The accords reinforce and implement the 1967 Outer Space Treaty, which was drawn up under the auspices of the UN. Their principles commit Artemis participants to use space solely for peaceful purposes, while recognising that extracting and exploiting extraterrestrial resources is key to safe and sustainable exploration of the solar system.
In the long run, Serres says, international space law should be reformed to take account of developments since the Outer Space Treaty came into effect 54 years ago, with its landmark declaration: “The moon and other celestial bodies . . . shall be the province of all mankind.”
Back then, the idea of companies exploiting space resources was science fiction. Though the treaty forbids national expropriation of territory on celestial bodies, it provides no clarity over whether commercial mining and manufacturing are permitted there.
But Serres is not optimistic about quick progress. “Revision of existing treaties may take a long time,” he says. “I am wondering whether this is a realistic approach today.”
Meanwhile Luxembourg is strengthening its national space law. In 2017 it became the first European country — and the second in the world after the US — to provide a legal framework for companies based there to exploit resources in outer space. This was supplemented by further legislation passed by Luxembourg’s Parliament in December 2020.
About 50 space companies are already active in Luxembourg, Serres says, and he expects that number to grow as businesses are attracted to the Grand Duchy through financial incentives and the appeal of being part of a growing space cluster.

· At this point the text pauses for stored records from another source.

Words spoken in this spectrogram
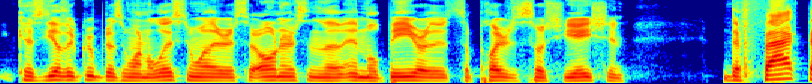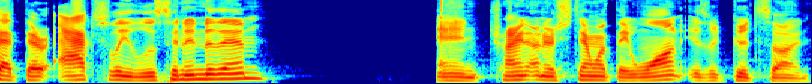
because the other group doesn't want to listen, whether it's the owners in the MLB or it's the Players Association. The fact that they're actually listening to them and trying to understand what they want is a good sign.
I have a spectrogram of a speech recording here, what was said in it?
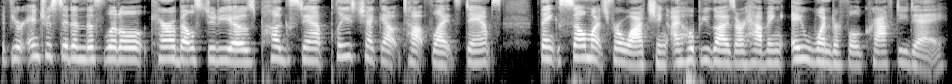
If you're interested in this little Carabelle Studios pug stamp, please check out Top Flight Stamps. Thanks so much for watching. I hope you guys are having a wonderful crafty day.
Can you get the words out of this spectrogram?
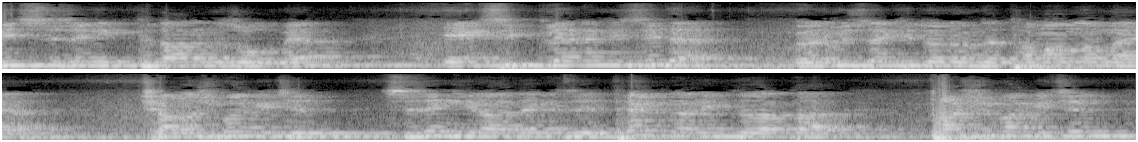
Biz sizin iktidarınız olmaya, eksiklerimizi de önümüzdeki dönemde tamamlamaya çalışmak için, sizin iradenizi tekrar iktidarda taşımak için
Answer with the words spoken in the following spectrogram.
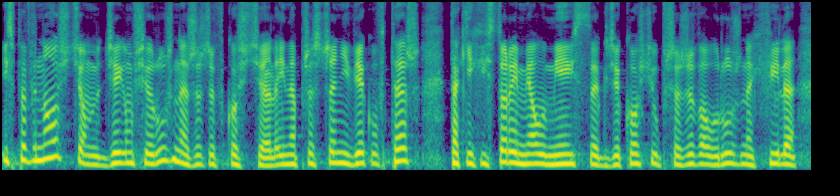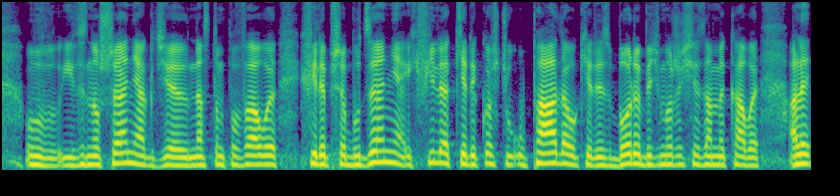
I z pewnością dzieją się różne rzeczy w Kościele i na przestrzeni wieków też takie historie miały miejsce, gdzie Kościół przeżywał różne chwile i wznoszenia, gdzie następowały chwile przebudzenia i chwile, kiedy Kościół upadał, kiedy zbory być może się zamykały. Ale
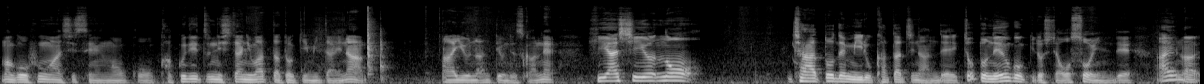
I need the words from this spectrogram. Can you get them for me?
まあ、5分足線をこう確実に下に割った時みたいなああいうなんていうんですかね冷やしのチャートで見る形なんでちょっと値動きとしては遅いんでああいうのは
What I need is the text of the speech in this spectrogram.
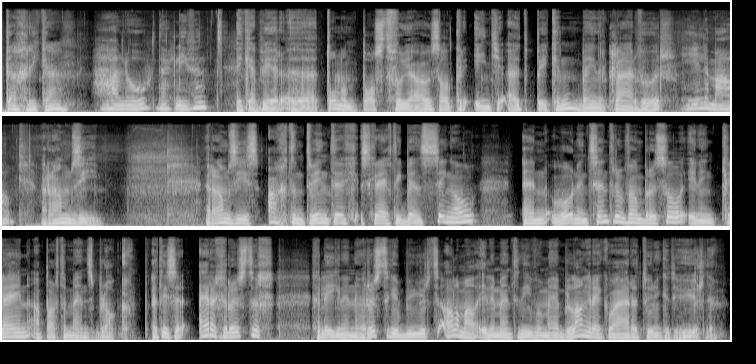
Dag Rika. Hallo, dag lieve. Ik heb weer uh, tonnen post voor jou. Zal ik er eentje uitpikken? Ben je er klaar voor? Helemaal. Ramzi. Ramzi is 28, schrijft ik ben single en woon in het centrum van Brussel in een klein appartementsblok. Het is er erg rustig, gelegen in een rustige buurt, allemaal elementen die voor mij belangrijk waren toen ik het huurde.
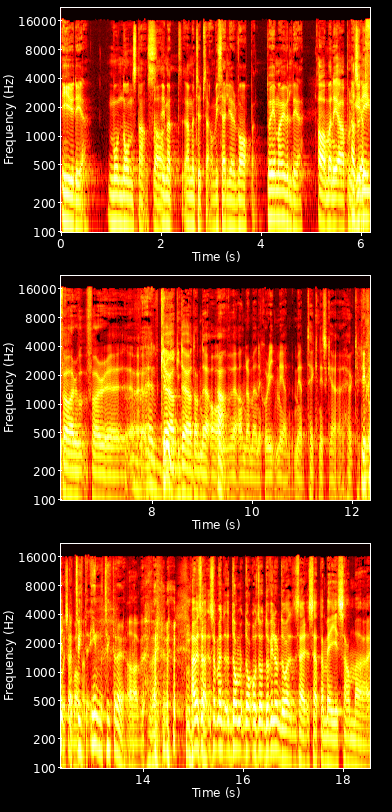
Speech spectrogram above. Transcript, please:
är ju det. Någonstans. Ja. I och med att, ja men typ så här, om vi säljer vapen, då är man ju väl det. Ja, man är apologet Alltså, det för, för eh, Eh, död, dödande av andra människor med, med tekniska, högteknologiska vapen. Twitter, in och twittra. Ja, verkligen. ja, men så, så, men de, de, och då, då vill de då här, sätta mig i samma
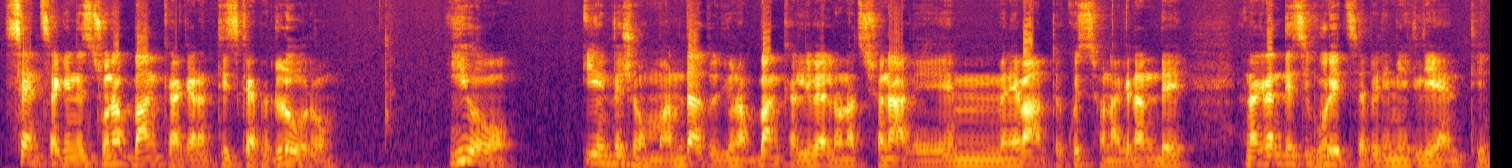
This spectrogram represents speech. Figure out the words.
senza che nessuna banca garantisca per loro. Io, io, invece ho un mandato di una banca a livello nazionale e me ne vanto e questa è una grande, una grande sicurezza per i miei clienti.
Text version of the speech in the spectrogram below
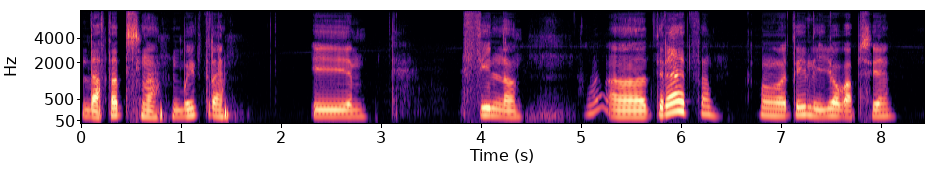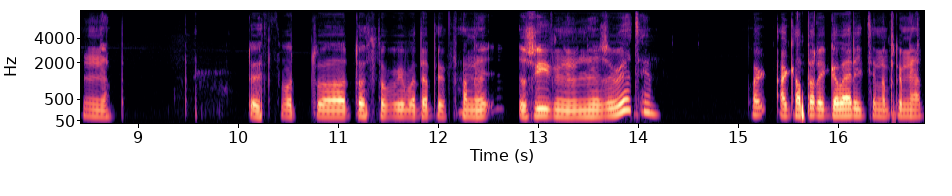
достаточно быстро и сильно э, теряется, вот, или ее вообще нет. То есть вот э, то, что вы вот этой самой жизнью не живете, о, о которой говорите, например,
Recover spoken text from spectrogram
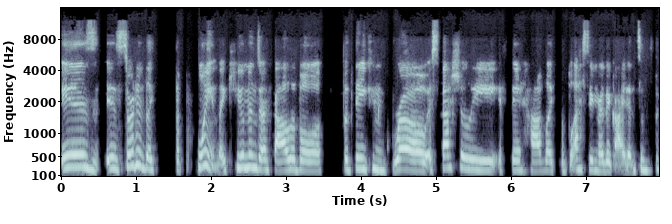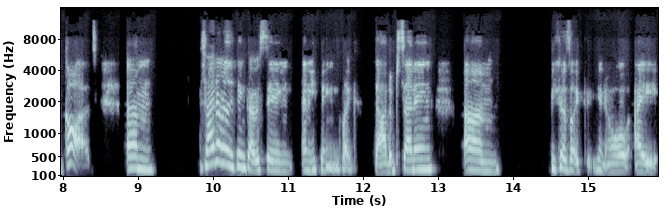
is is sort of like the point. Like humans are fallible, but they can grow, especially if they have like the blessing or the guidance of the gods. Um, so I don't really think I was saying anything like that upsetting. Um, because like, you know, I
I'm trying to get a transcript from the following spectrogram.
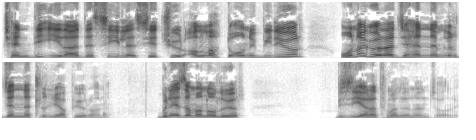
Kendi iradesiyle seçiyor. Allah da onu biliyor. Ona göre cehennemlik cennetlik yapıyor onu. Bu ne zaman oluyor? Bizi yaratmadan önce oluyor.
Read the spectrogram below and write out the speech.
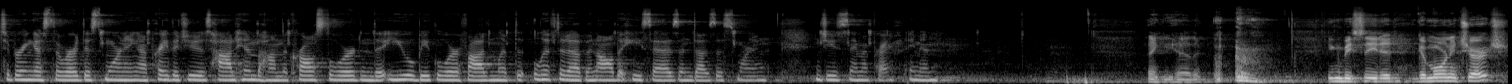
to bring us the word this morning. I pray that you just hide him behind the cross, Lord, and that you will be glorified and lifted, lifted up in all that he says and does this morning. In Jesus' name I pray. Amen. Thank you, Heather. You can be seated. Good morning, church.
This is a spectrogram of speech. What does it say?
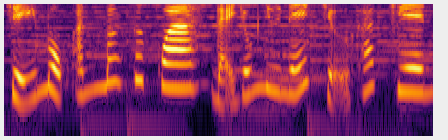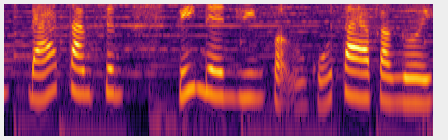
Chỉ một ánh mắt lướt qua đã giống như nét chữ khắc trên đá tam sinh viết nên duyên phận của ta và người.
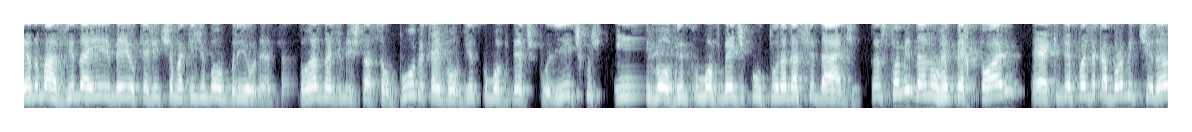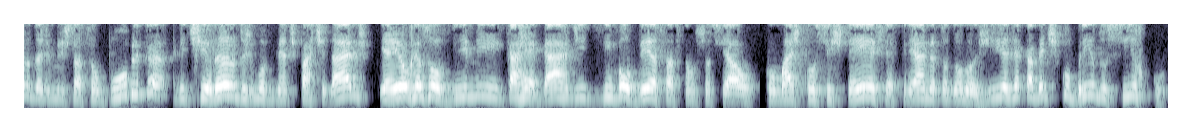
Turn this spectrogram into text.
tendo uma vida aí meio que a gente chama aqui de bombril, né? Atuando na administração pública, envolvido com movimentos políticos e envolvido com o movimento de cultura da cidade. Então, isso foi me dando um repertório é, que depois acabou me tirando da administração pública, me tirando dos movimentos partidários, e aí eu resolvi me encarregar de desenvolver essa ação social com mais consistência, criar metodologias, e acabei descobrindo o circo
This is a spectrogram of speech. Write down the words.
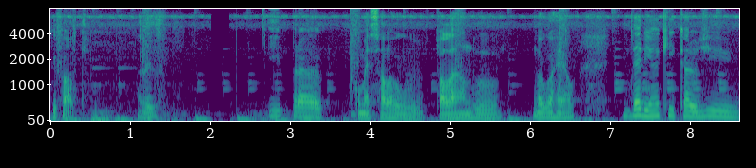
que faltam, beleza? E para começar logo falando logo real, Derianke e Carol de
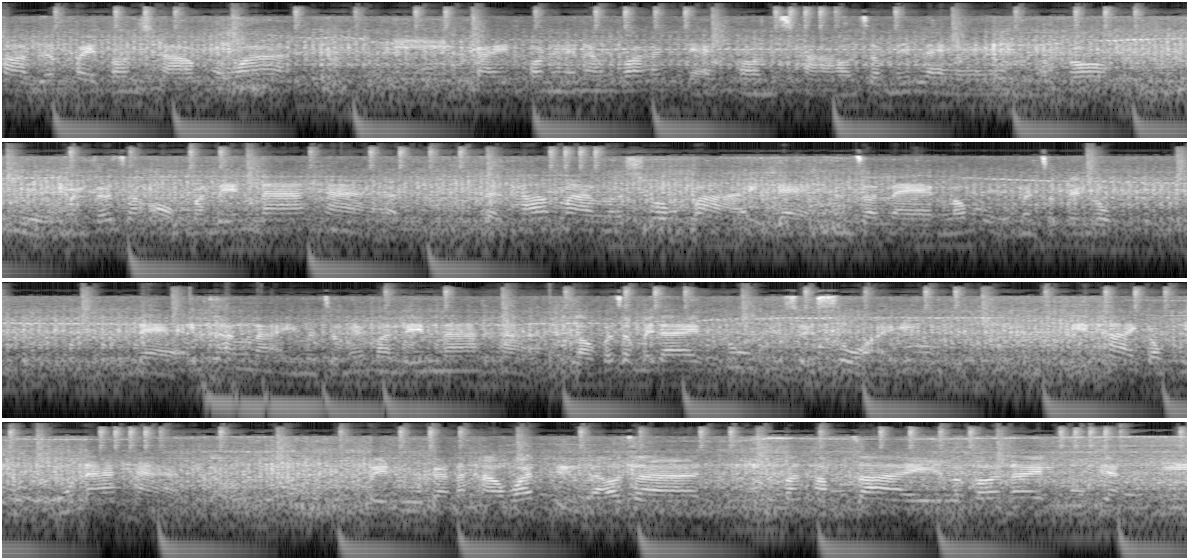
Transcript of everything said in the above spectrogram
ค่ะเลือกไปตอนเช้าเพราะว่าที่ไกด์เขาแนะนำว่าแดดตอนเช้าจะไม่แรง แล้วก็หมูมันก็จะออกมาเล่นหน้าหาดแต่ถ้ามาแล้วช่วงบ่ายแดดมันจะแรงแล้วหมูมันจะไปหลบแดดข้างในมันจะไม่มาเล่นหน้าหาดเราก็จะไม่ได้รูปสวย ว่าถึงแล้วจะประทับใจแล้วก็ได้รูปอย่างที่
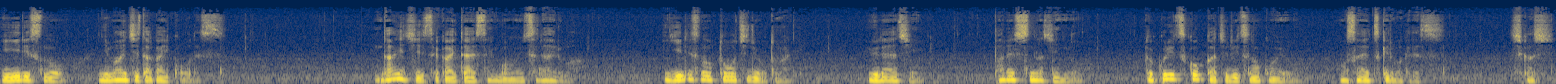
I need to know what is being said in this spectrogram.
イギリスの二枚舌外交です。第一次世界大戦後のイスラエルはイギリスの統治領となりユダヤ人パレスチナ人の独立国家樹立の声を抑えつけるわけです。しかし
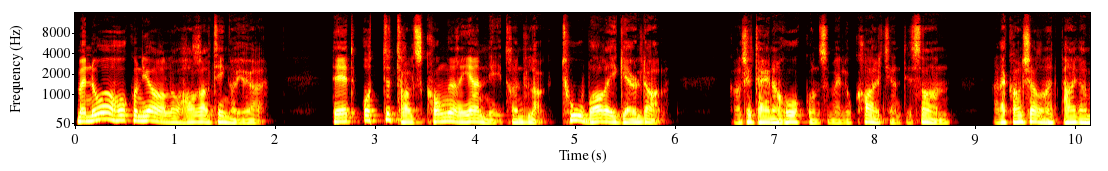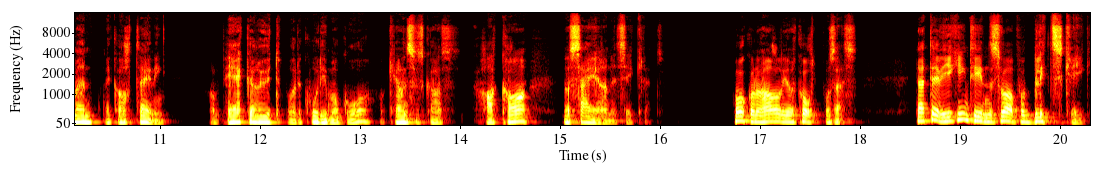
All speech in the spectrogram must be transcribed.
Men nå har Håkon Jarl og Harald ting å gjøre. Det er et åttetalls konger igjen i Trøndelag, to bare i Gauldal. Kanskje tegner Håkon som er lokalkjent i sanden, eller kanskje har han et pergament med karttegning. Han peker ut både hvor de må gå og hvem som skal ha hva når seieren er sikret. Håkon og Harald gjør kort prosess. Dette er vikingtidens svar på blitskrig.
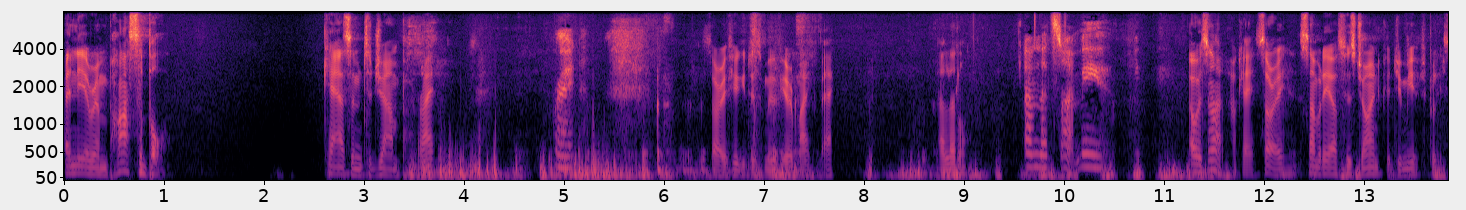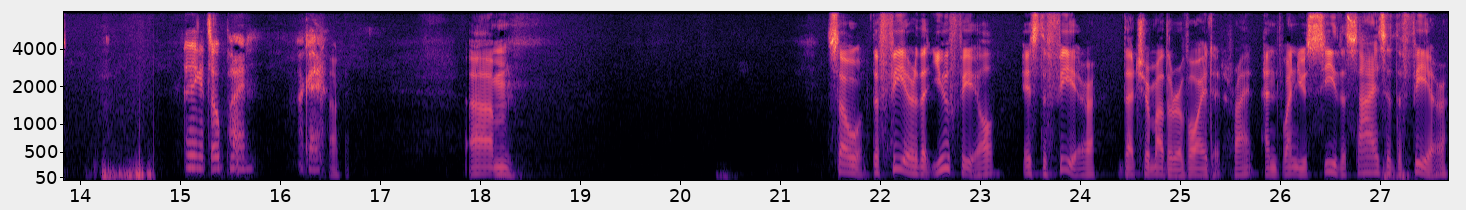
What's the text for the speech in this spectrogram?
a near impossible chasm to jump, right? Right. Sorry, if you could just move your mic back a little. Um, that's not me. Oh, it's not? Okay, sorry. Somebody else who's joined, could you mute, please? I think it's Opine. Okay. Okay. Um, so the fear that you feel is the fear that your mother avoided, right? And when you see the size of the fear,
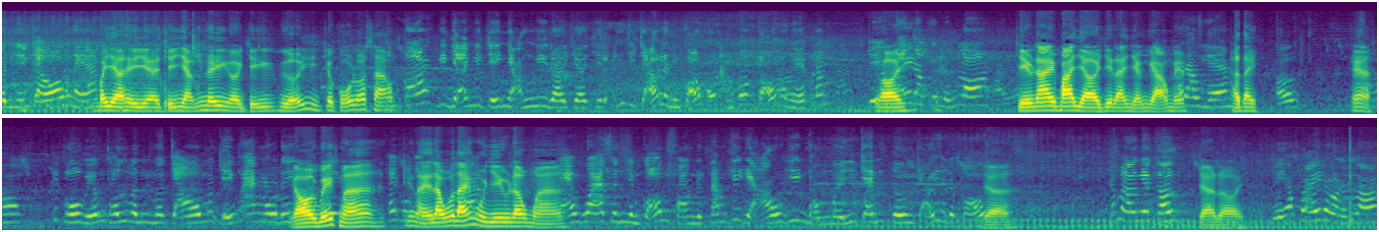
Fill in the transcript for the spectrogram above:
bệnh viện châu âu nè. Bây giờ thì à, chị nhận đi rồi chị gửi cho cổ đó sao? Không có cái vợ như chị nhận đi rồi chờ chị lãnh chị chở lên cổ cổ nằm có chỗ tội nghiệp lắm. Chị Rồi. không thấy đâu chị đừng lo. Chiều nay 3 giờ chị lại nhận gạo không ở đâu về? Em ở đây. Ừ. Ha Không, cái cô bị ung thư bên chầu mà chị không ăn đâu đi. Rồi biết mà. cái này đâu có đáng bao nhiêu đâu mà. Ngày hôm qua xin giùm cổ một phần được 5 kg gạo với thùng mì với chai nước tương chở cho cổ. Dạ. Cảm ơn nha cưng dạ rồi. Chị không có ấy đâu đừng lo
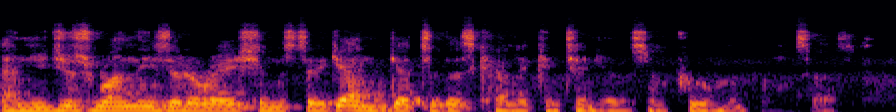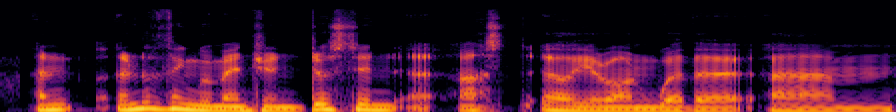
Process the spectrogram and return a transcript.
and you just run these iterations to again get to this kind of continuous improvement process. And another thing we mentioned dustin uh, asked earlier on whether um,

“We are trying to encourage a different and more entrepreneurial way of thinking about the business of space,” Serres says. “There are a number of companies that just go from one ESA contract to the next. That is not what we want. Although ESA is an extremely important partner, we see it more as a supporter than a customer.”
Luxembourg has developed a variety of ways to support the country’s space businesses. Last year it invested with public and private sector partners in Orbital Ventures, a €70m fund that supports commercial space start-ups.
The European Investment Bank is another source of funds for space companies in Luxembourg. In December the EIB announced a €20m financing agreement for Spire Global, to help it develop a constellation of small Earth-observing satellites and expand its space data business.
Luxembourg’s first and largest space company, the satellite broadcaster SES, founded in 1985, does not manufacture its large satellites in the Grand Duchy, though it develops control software and runs a testing and integration lab there.
However, Luxembourg is beginning to produce microsatellites. One, made by LuxSpace and called Esail, was launched in September to track ships across the world’s oceans by detecting the radio messages that their automatic identification systems emit. It will provide data to the European Maritime Safety Agency for monitoring global shipping movements.
None of these activities has to pay off quickly. Luxembourg is taking a long-term view. “Our primary driver is to diversify our economy through space activities,” says Serres.
This would represent a third wave of development. From the 1870s Luxembourg began to establish a world-class steel industry, the main source of the country’s growing wealth for almost 100 years until it collapsed during the structural crises that engulfed the world’s steel companies in the 1970s.
Financial services propelled the next growth phase, but as that sector continues to face questions about transparency and tax dodging, Luxembourg’s leaders envisage that growth period slowing, too. Innovative science-based industry — and space in particular — is seen as the propellant for continued prosperity into the late 21st century, as humanity moves out into the solar system.
Do not dismiss the idea of a Luxembourger landing on the moon — or even Mars — some time in the future.
This story is part of a special report Luxembourg: Data and Innovation.
Get alerts on Space industry when a new story is published